“All the ductwork in your home is like the veins in your body.”
NOTE: A clean furnace filter will let your furnace work more efficiently, and work to protect the unit against circulating dust. If your filter is clogged, that means your furnace fan has to work overtime to pull in air through the filter. You’ll be making your furnace work overtime to compensate – and that means more energy output every month causing wear and tear on the unit more quickly, and a higher energy bill at the end of the month.
What is an ERV (Energy Recovery Ventilator)?
ERVs manage the moisture in the air that’s being pulled into your home. Some builders install an ERV instead of an HRV. In the winter, your ERV will transfer humidity from the air being extracted from your house, keeping your humidity levels relatively stable. During the hot summer months, the opposite happens, where moisture is pulled out from the incoming air — which reduces the work your air conditioner and dehumidifier have to do to keep things even.
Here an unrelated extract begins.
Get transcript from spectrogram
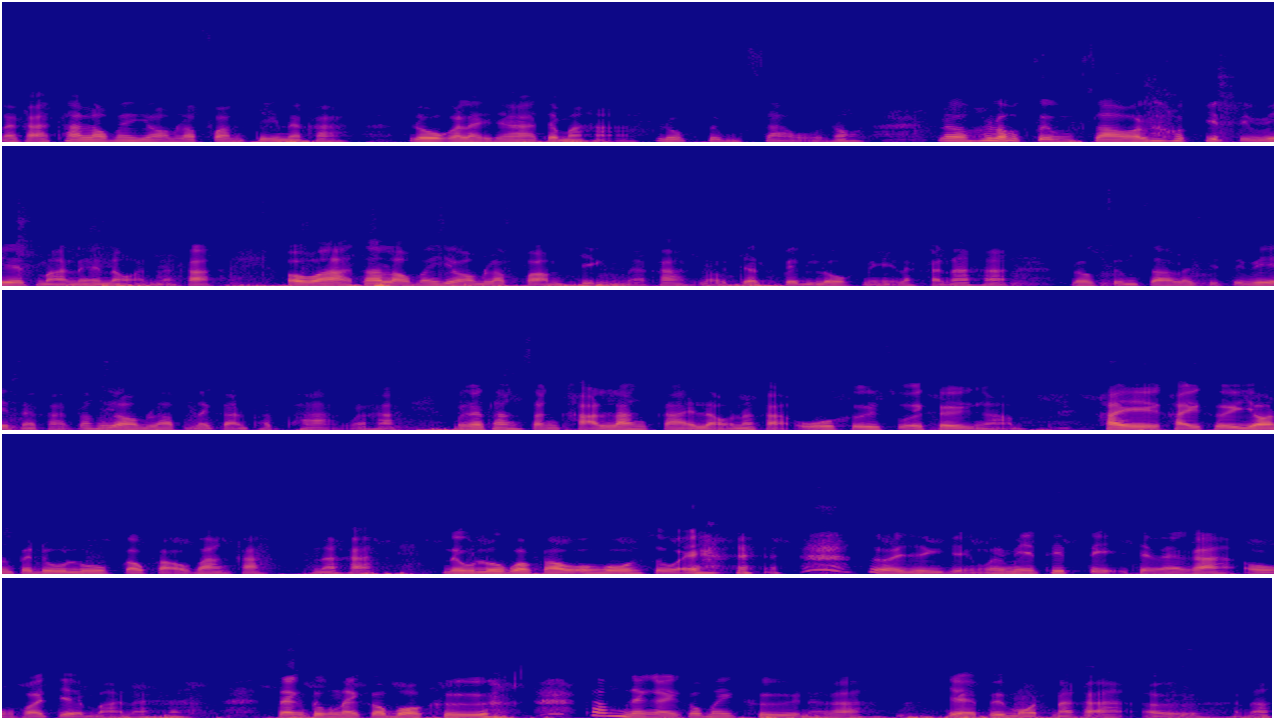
นะคะ ถ้าเราไม่ยอมรับความจริงนะคะ โรคอะไรจะจะมาหาโรคซึมเศร้าเนาะโรคโรคซึมเศร้าโรคจิตเวทมาแน่นอนนะคะ เพราะว่าถ้าเราไม่ยอมรับความจริงนะคะ เราจะเป็นโรคนี้แหละค่ะนะคะโรคซึมเศร้าและจิตเวทนะคะ ต้องยอมรับในการพัดภาคนะคะแม้กระทั่งสังขารร่างกายเรานะคะ โอ้เคยสวยเคยงาม ใครใครเคยย้อนไปดูรูปเก่าๆบ้างคะ นะคะ ดูรูปเก่าๆโอ้โห สวย สวยจริงๆ ไม่มีทิฏฐิใช่ไหมคะ โอ้พอเจ็บมานะ แต่งตรงไหนก็บอกคือทำยังไงก็ไม่คือนะคะแย่ไปหมดนะคะ เออนะ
I love ERVs for Canadian winters, when the air coming into your house is dry. In extreme climates like ours, an ERV can take some of the load off your HVAC system.
Maintenance Tip: Pay attention to your HVAC filters. I change mine every three months – but during the summer and winter months (when our systems tend to work harder), I change them monthly. A clean filter really does make a difference in how well your unit works. That means money saved on your monthly energy bills.
RELATED: Is an ERV right for you?
What Are Heat Pumps?
A residential heat pump is an HVAC system that uses refrigeration and electricity to provide heating and cooling to a home.
A simple way to explain how it works is to look at how a refrigerator or freezer works. The heat pump moves heat from inside the box to the outside. It has a thermostat inside the box that maintains a set temperature, so when the box gets warm, it starts pumping heat out of the box. On the other hand, when the box is cooled and reaches its set temperature, the pumping stops until it warms up again.
Heat pumps also provide heating and cooling in two ways – ducted and ductless. Ducted is when the indoor coil of the heat pump is located in a duct and air is heated and cooled before going through the house. The major difference is that furnaces burn fuel (oil, gas or propane) to generate heat, while heat pumps move heat by using electricity.
For colder climates, a dual fuel backup may be required. This depends on where you live and the design and efficiency of your home.
Read more about Heat Pumps here.